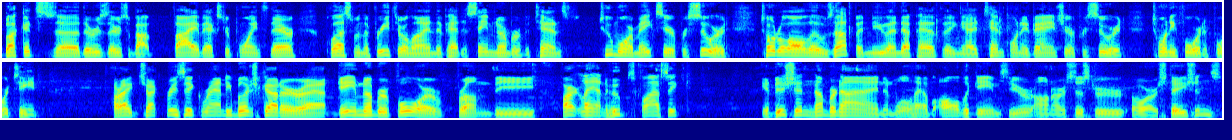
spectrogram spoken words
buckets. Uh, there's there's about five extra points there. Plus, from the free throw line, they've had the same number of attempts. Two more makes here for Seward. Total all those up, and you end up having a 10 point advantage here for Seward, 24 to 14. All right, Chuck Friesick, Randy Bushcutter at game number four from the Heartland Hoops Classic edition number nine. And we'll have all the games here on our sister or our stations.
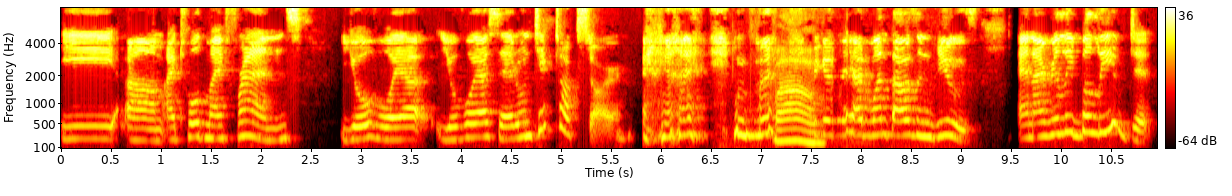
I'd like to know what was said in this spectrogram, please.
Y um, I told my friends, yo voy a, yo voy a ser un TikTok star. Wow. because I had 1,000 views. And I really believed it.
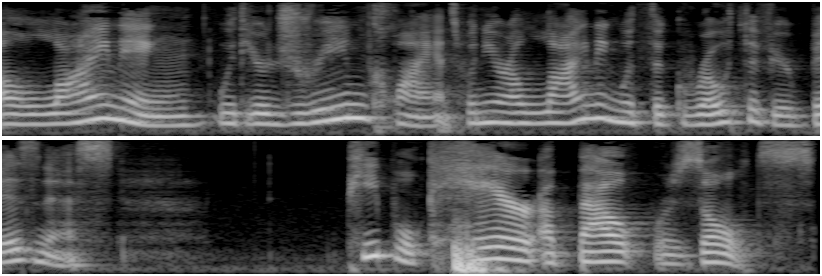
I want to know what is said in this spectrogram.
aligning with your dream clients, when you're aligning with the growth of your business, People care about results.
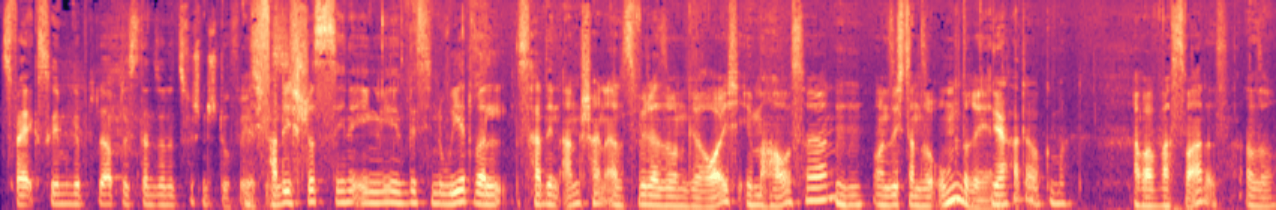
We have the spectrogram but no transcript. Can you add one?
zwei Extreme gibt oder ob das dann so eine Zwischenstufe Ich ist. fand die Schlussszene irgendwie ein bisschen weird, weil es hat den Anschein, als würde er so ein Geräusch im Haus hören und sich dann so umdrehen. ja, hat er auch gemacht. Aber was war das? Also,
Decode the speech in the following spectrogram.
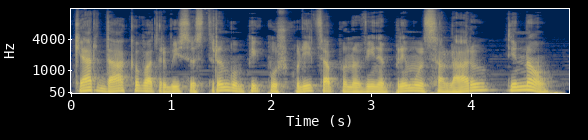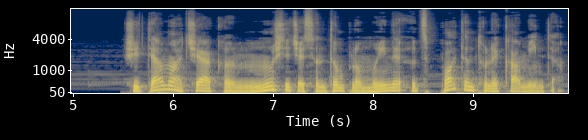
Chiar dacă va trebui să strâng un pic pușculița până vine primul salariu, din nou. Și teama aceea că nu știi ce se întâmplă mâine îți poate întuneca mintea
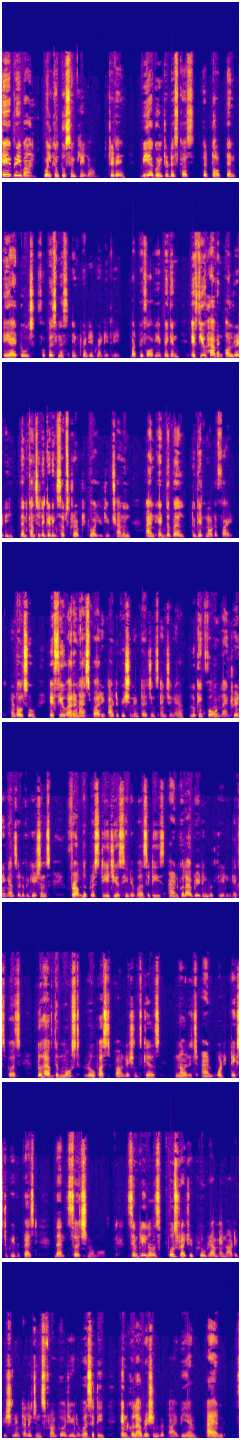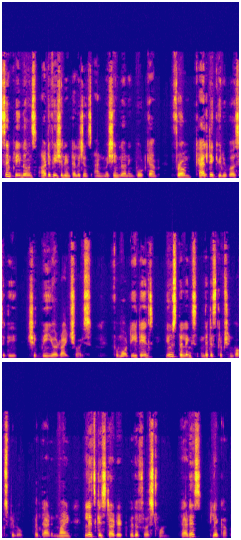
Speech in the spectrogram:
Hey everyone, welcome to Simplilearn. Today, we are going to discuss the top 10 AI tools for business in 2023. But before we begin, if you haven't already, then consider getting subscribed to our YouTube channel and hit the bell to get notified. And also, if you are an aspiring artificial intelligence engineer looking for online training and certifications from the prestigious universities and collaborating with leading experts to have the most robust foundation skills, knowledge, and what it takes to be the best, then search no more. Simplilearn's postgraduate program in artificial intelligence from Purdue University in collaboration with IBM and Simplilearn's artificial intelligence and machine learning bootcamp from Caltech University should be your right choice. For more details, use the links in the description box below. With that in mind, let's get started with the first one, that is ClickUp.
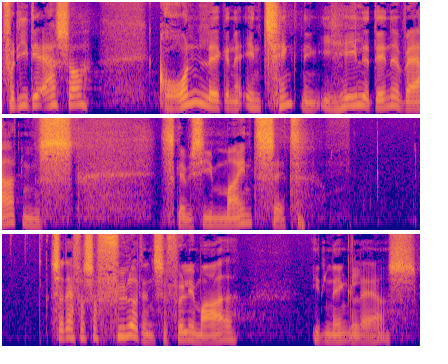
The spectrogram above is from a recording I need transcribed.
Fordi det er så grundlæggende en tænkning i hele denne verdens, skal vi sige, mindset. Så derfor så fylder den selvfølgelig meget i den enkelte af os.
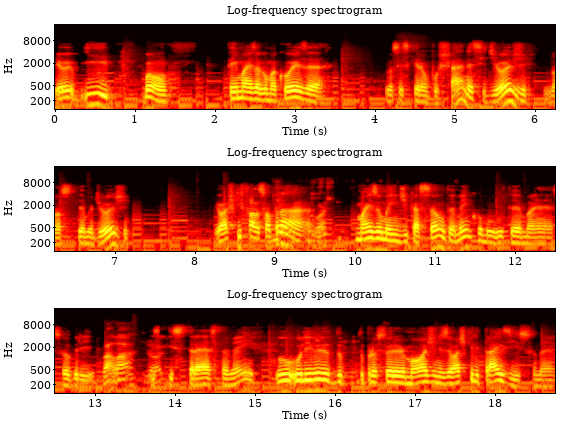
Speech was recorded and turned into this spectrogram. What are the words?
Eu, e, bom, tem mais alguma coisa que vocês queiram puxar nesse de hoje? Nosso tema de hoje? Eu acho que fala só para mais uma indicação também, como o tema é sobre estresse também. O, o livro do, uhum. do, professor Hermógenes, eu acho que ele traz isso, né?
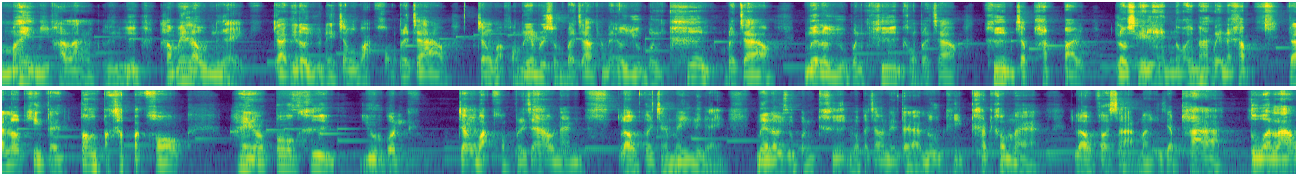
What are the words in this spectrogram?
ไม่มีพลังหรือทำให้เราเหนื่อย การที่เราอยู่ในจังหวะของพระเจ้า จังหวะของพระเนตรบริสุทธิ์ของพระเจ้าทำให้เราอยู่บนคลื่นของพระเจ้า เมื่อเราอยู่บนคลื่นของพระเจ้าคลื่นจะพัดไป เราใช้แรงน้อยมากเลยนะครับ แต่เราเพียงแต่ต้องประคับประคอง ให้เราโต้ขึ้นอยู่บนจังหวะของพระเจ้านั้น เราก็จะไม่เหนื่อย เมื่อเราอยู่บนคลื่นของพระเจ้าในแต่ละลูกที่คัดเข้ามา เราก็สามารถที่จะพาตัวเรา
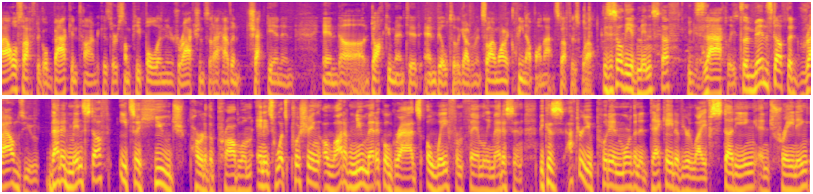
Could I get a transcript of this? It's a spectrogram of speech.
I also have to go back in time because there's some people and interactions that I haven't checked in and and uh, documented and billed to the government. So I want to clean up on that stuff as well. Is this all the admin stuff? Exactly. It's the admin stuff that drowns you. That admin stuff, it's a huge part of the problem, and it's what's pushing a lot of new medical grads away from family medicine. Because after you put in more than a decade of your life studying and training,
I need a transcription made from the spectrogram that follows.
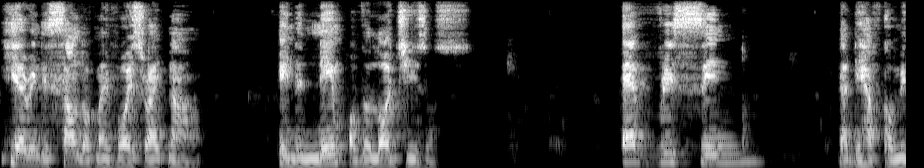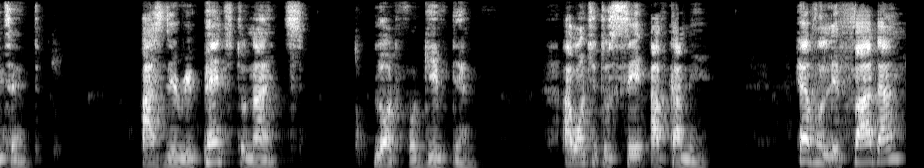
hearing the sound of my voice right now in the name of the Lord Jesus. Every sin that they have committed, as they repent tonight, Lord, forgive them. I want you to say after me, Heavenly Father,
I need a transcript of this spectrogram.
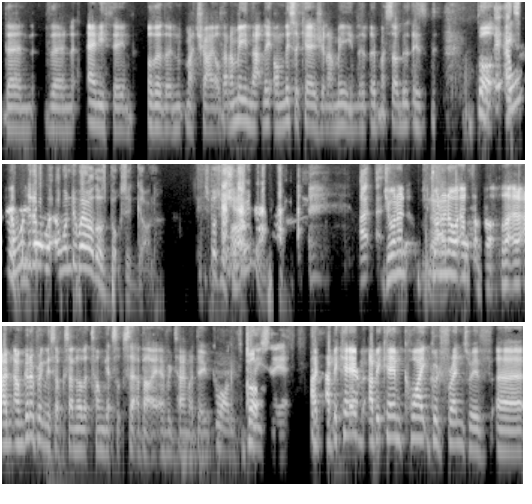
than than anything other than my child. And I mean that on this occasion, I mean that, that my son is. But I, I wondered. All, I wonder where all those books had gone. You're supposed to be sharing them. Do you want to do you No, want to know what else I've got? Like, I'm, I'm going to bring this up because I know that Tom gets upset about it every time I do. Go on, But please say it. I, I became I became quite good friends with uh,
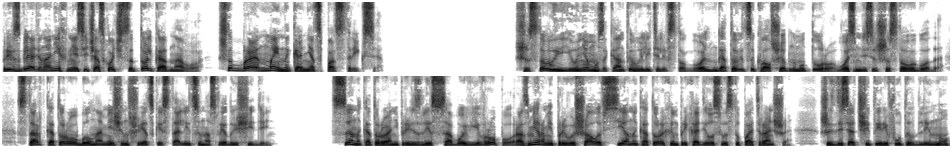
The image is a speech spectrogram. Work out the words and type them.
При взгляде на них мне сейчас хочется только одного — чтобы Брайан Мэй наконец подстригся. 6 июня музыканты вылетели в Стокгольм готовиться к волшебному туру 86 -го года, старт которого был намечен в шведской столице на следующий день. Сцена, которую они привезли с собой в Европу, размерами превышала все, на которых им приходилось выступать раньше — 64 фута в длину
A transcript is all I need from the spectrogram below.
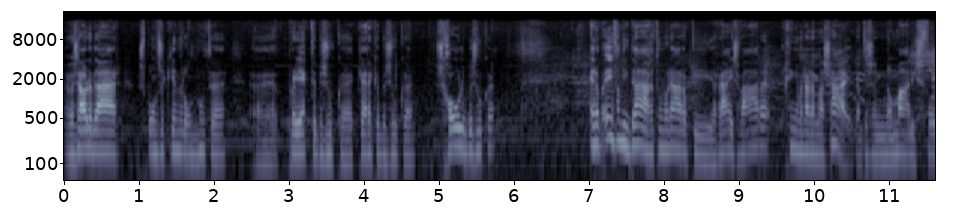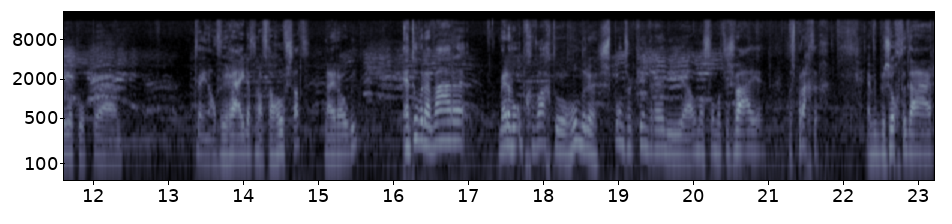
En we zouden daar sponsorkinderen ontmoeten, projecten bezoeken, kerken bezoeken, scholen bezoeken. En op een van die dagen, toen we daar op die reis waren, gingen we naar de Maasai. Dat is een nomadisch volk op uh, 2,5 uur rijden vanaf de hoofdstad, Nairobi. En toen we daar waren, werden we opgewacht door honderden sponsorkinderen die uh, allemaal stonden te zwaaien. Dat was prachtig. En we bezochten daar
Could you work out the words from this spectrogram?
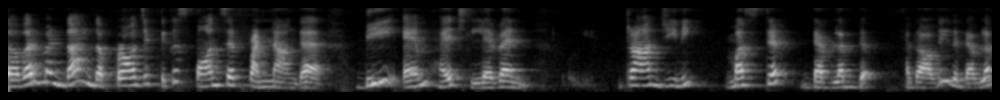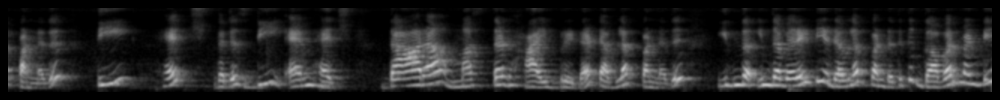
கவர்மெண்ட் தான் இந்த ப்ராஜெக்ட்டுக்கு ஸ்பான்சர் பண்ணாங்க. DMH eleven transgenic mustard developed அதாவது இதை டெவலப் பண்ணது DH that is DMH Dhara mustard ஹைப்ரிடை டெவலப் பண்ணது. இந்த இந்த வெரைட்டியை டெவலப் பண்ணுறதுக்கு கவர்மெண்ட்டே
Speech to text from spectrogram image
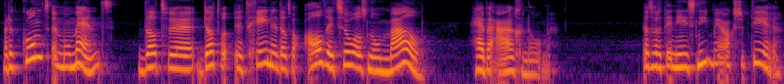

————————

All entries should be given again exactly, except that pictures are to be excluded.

spectrogram spoken words
buckets. Uh, there's there's about five extra points there. Plus, from the free throw line, they've had the same number of attempts. Two more makes here for Seward. Total all those up, and you end up having a 10 point advantage here for Seward, 24 to 14. All right, Chuck Friesick, Randy Bushcutter at game number four from the Heartland Hoops Classic edition number nine. And we'll have all the games here on our sister or our stations.
I'd like to know what was said in this spectrogram, please.
Y um, I told my friends, yo voy a, yo voy a ser un TikTok star. Wow. because I had 1,000 views. And I really believed it.
I want to know what is said in this spectrogram.
aligning with your dream clients, when you're aligning with the growth of your business, People care about results.
We have the spectrogram but no transcript. Can you add one?
zwei Extreme gibt oder ob das dann so eine Zwischenstufe Ich ist. fand die Schlussszene irgendwie ein bisschen weird, weil es hat den Anschein, als würde er so ein Geräusch im Haus hören und sich dann so umdrehen. ja, hat er auch gemacht. Aber was war das? Also,
Decode the speech in the following spectrogram.
Chiar dacă va trebui să strâng un pic pușculița până vine primul salariu, din nou. Și teama aceea că nu știi ce se întâmplă mâine îți poate întuneca mintea
Speech in the spectrogram:
Hey everyone, welcome to Simplilearn. Today, we are going to discuss the top 10 AI tools for business in 2023. But before we begin, if you haven't already, then consider getting subscribed to our YouTube channel and hit the bell to get notified. And also, if you are an aspiring artificial intelligence engineer looking for online training and certifications from the prestigious universities and collaborating with leading experts to have the most robust foundation skills, knowledge, and what it takes to be the best, then search no more. Simplilearn's postgraduate program in artificial intelligence from Purdue University in collaboration with IBM and Simplilearn's artificial intelligence and machine learning bootcamp from Caltech University should be your right choice. For more details, use the links in the description box below. With that in mind, let's get started with the first one, that is ClickUp.
The spectrogram above is from a recording I need transcribed.
Fordi det er så grundlæggende en tænkning i hele denne verdens, skal vi sige, mindset. Så derfor så fylder den selvfølgelig meget i den enkelte af os.
Speech was recorded and turned into this spectrogram. What are the words?
Eu, e, bom, tem mais alguma coisa que vocês queiram puxar nesse de hoje? Nosso tema de hoje? Eu acho que fala só para mais uma indicação também, como o tema é sobre estresse também. O, o livro do, uhum. do, professor Hermógenes, eu acho que ele traz isso, né?
What are the words in this spectrogram?
ไม่มีพลังหรือทำให้เราเหนื่อย การที่เราอยู่ในจังหวะของพระเจ้า จังหวะของพระเนตรบริสุทธิ์ของพระเจ้าทำให้เราอยู่บนคลื่นของพระเจ้า เมื่อเราอยู่บนคลื่นของพระเจ้าคลื่นจะพัดไป เราใช้แรงน้อยมากเลยนะครับ แต่เราเพียงแต่ต้องประคับประคอง ให้เราโต้ขึ้นอยู่บนจังหวะของพระเจ้านั้น เราก็จะไม่เหนื่อย เมื่อเราอยู่บนคลื่นของพระเจ้าในแต่ละลูกที่คัดเข้ามา เราก็สามารถที่จะพาตัวเรา
Could I get a transcript of this? It's a spectrogram of speech.
I also have to go back in time because there's some people and interactions that I haven't checked in and and uh, documented and billed to the government. So I want to clean up on that stuff as well. Is this all the admin stuff? Exactly. It's the admin stuff that drowns you. That admin stuff, it's a huge part of the problem, and it's what's pushing a lot of new medical grads away from family medicine. Because after you put in more than a decade of your life studying and training,
I need a transcription made from the spectrogram that follows.
hearing the sound of my voice right now in the name of the Lord Jesus. Every sin that they have committed, as they repent tonight, Lord, forgive them. I want you to say after me, Heavenly Father,
I need a transcript of this spectrogram.
than than anything other than my child. And I mean that on this occasion, I mean that, that my son is. But I, I wondered. All, I wonder where all those books had gone. You're supposed to be sharing them. Do you want to do you No, want to know what else I've got? Like, I'm, I'm going to bring this up because I know that Tom gets upset about it every time I do. Go on, But please say it. I, I became I became quite good friends with uh,
The image is a speech spectrogram. Work out the words and type them.
При взгляде на них мне сейчас хочется только одного — чтобы Брайан Мэй наконец подстригся. 6 июня музыканты вылетели в Стокгольм готовиться к волшебному туру 86 -го года, старт которого был намечен в шведской столице на следующий день. Сцена, которую они привезли с собой в Европу, размерами превышала все, на которых им приходилось выступать раньше — 64 фута в длину
A transcript is all I need from the spectrogram below.
En we zouden daar sponsorkinderen ontmoeten, projecten bezoeken, kerken bezoeken, scholen bezoeken. En op een van die dagen, toen we daar op die reis waren, gingen we naar de Maasai. Dat is een nomadisch volk op uh, 2,5 uur rijden vanaf de hoofdstad, Nairobi. En toen we daar waren, werden we opgewacht door honderden sponsorkinderen die uh, allemaal stonden te zwaaien. Dat was prachtig. En we bezochten daar
Could you work out the words from this spectrogram?
கவர்மெண்ட் தான் இந்த ப்ராஜெக்ட்டுக்கு ஸ்பான்சர் பண்ணாங்க. DMH eleven transgenic mustard developed அதாவது இதை டெவலப் பண்ணது DH that is DMH Dhara mustard ஹைப்ரிடை டெவலப் பண்ணது. இந்த இந்த வெரைட்டியை டெவலப் பண்ணுறதுக்கு கவர்மெண்ட்டே
Speech to text from spectrogram image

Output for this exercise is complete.